A NOTE ON GAUGE: Several people who have made this scarf have found that their scarf ends up shorter than mine. It is a simple matter to increase the number of stitches in your starting chain, though this may alter the placement of the keyhole.  Again, the yarn I used was unlabeled, so it is entirely possible it was aran weight rather than worsted. It's probably a good idea to check the length after the first or second row just to make sure it's what you want.

Ch 97.
Row 1: sc in 2nd ch from hook and in each ch across. (96 sc)
Row 2: ch 2, turn. hdc in same st, hdc in next st, (2 hdc in next st, hdc in next st) across. (144 hdc)
Row 3: ch 3, turn. dc in same st, dc in next 2 st, (2 dc in next st, dc in next st, dc in next st) across.
(192 dc)
Row 4: ch 4, turn. tr in same st, tr in each of the next 3 st, (2 tr in next st, tr in each of the next 3 st)
until 56 st away from end, ch 6, sk next 6 st, resume pattern (keyhole made). (240 tr)
Row 5: 2 sc in each st across. (480 sc) Finish off. No edging.

25 October 2011

Dresser Scarf

This is a dresser scarf I made for my mom last Christmas.  I used motif pattern 4004 from , size 10 crochet thread, and a size 7 steel hook.  I am very interested in thread crochet but have yet to develop the patience to see a large-scale project through. has fun, modern motifs.  I recommend the site to anyone who is interested in thread crochet but who wants to do something other than vintage crochet.

               Here is a detail of the motif.

24 October 2011

Ribbed Picot Keyhole Scarf for Toddler

This is the first pattern I've posted online.  Please let me know if you find errors, and feel free to post any modifications you make in the comments section.

This pattern is my sole property.  You may print it for purposes of making the project, but you may not sell or repost this pattern.  Items made from this pattern are for personal use or may be used as gifts or sold for charity.

YARN: Bernat Cottontots, Green
HOOK: I, 5.5 mm
Pattern uses US terminology.

Note: All hdc worked into back loops only.

Ch 91.
Row 1: hdc into back ridge of 3rd ch (counts as first hdc),  hdc into back ridge of each ch.
Row 2: ch 2, turn (counts as first hdc here and throughout pattern).  Working in back loops only, hdc in each  
Row 3: Ch 2, turn.  hdc in next 20 st, ch 5, sk next 5 st, hdc in remainder of row.
Row 4: Ch 2, turn.  hdc in each st.
Row 5: Ch 2, turn, hdc in each st.

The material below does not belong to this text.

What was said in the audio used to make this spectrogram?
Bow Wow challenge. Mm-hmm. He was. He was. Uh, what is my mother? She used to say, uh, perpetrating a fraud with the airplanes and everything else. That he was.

EDGING: ch 3, join with sl st at base of ch (picot made).  3 sl st along edge, picot, 3 sl st around scarf.  Finish off.

NOTE: The pink version pictured here is modified for better staying power.  I found that a single keyhole isn't necessarily enough to keep the scarf on an active child, so I worked the scarf with 2 keyholes.  It is widened to 8 rows, with keyholes placed in the 3rd and 6th rows.  The keyholes are still 5ch wide.  The woven look is attractive, and the scarf stays in place much better.

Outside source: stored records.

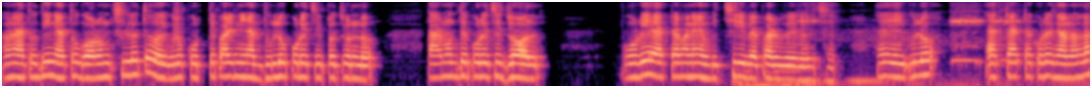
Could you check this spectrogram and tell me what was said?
কারণ এতদিন এত গরম ছিল তো, এগুলো করতে পারিনি, আর ধুলো পড়েছে প্রচণ্ড। তার মধ্যে পড়েছে জল। পড়ে একটা মানে বিচ্ছিরি ব্যাপার হয়ে রয়েছে। তাই এইগুলো একটা একটা করে জানালা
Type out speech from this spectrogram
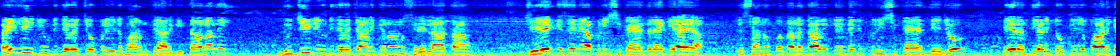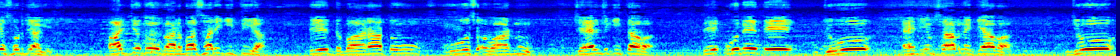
ਪਹਿਲੀ ਡਿਊਟੀ ਦੇ ਵਿੱਚ ਉਹ ਪਲੇਟਫਾਰਮ ਤਿਆਰ ਕੀਤਾ ਉਹਨਾਂ ਨੇ, ਦੂਜੀ ਡਿਊਟੀ ਦੇ ਵਿੱਚ ਆਣ ਕੇ ਉਹਨਾਂ ਨੂੰ ਸਿਰੇ ਲਾਤਾ। ਜੇ ਕਿਸੇ ਨੇ ਆਪਣੀ ਸ਼ਿਕਾਇਤ ਲੈ ਕੇ ਆਇਆ ਤੇ ਸਾਨੂੰ ਪਤਾ ਲੱਗਾ ਵੀ ਕਹਿੰਦੇ ਵੀ ਤੁਸੀਂ ਸ਼ਿਕਾਇਤ ਦੇ ਜੋ ਇਹ ਰੱਦੀ ਵਾਲੀ ਟੋਕੀ 'ਚ ਪਾੜ ਕੇ ਸੁੱਟ ਦਿਆਂਗੇ। ਅੱਜ ਜਦੋਂ ਗੱਲਬਾਤ ਸਾਰੀ ਕੀਤੀ ਆ, ਤੇ ਦੁਬਾਰਾ ਤੋਂ ਉਸ ਅਵਾਰਡ ਨੂੰ ਚੈਲੰਜ ਕੀਤਾ ਵਾ। ਤੇ ਉਹਦੇ ਤੇ ਜੋ ਐਸਡੀਐਮ ਸਾਹਿਬ ਨੇ ਕਿਹਾ ਵਾ, ਜੋ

This pattern is easily modified for length and width.  For one keyhole, ensure that you work an odd number of rows, and place the keyhole in the center row. For two keyholes, simply ensure that the two holes are evenly spaced. The width and placement of the keyhole may be need to be modified as the size of the scarf is changed.